Written by Senior Litigation Executive, Jennifer Hales within Fletchers Solicitor’s Medical Negligence department.
Legal Aid is not generally available to help bereaved families through the inquest process, even where a loved one has died in state care.
In contrast, state organisations, including the NHS, have unlimited access to representation funded by the public purse.
Inquest, the only charity providing expertise on state related deaths and their investigation to bereaved people, revealed that in 2017 the Ministry of Justice spent £4.2m on legal representation for the prison and probation service.
This sum is likely to be much more, given that the amount spent representing agencies (including the NHS) are unreported.
Meanwhile, bereaved families received a paltry £92,000 towards Legal Aid.

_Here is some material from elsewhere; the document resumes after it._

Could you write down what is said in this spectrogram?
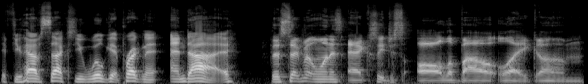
if you have sex, you will get pregnant and die. the segment one is actually just all about like um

Is it really fair, that bereaved families are often the only ones without representation at an inquest – even where the death of a loved one has occurred while in state care?
The Government argue that for the vast majority of inquests, legal representation is not required, yet if this is the case then why do the state insist on having representation?
It seems that their main priority is damage limitation, rather than a fair hearing and outcome from which they can learn.
After constant lobbying, the Ministry of Justice conducted a review of Legal Aid in July 2018.
While this initially seemed a positive step, the request for change was disappointingly rejected in February 2019.
A fairer solution seems to be automatic entitlement to Legal Aid for bereaved families where a loved one has died while in state care.
A fixed fee approach may help towards keeping costs proportionate while balancing this David and Goliath situation.
To support and read more about Inquest’s ongoing campaign visit www.inquest.org.uk.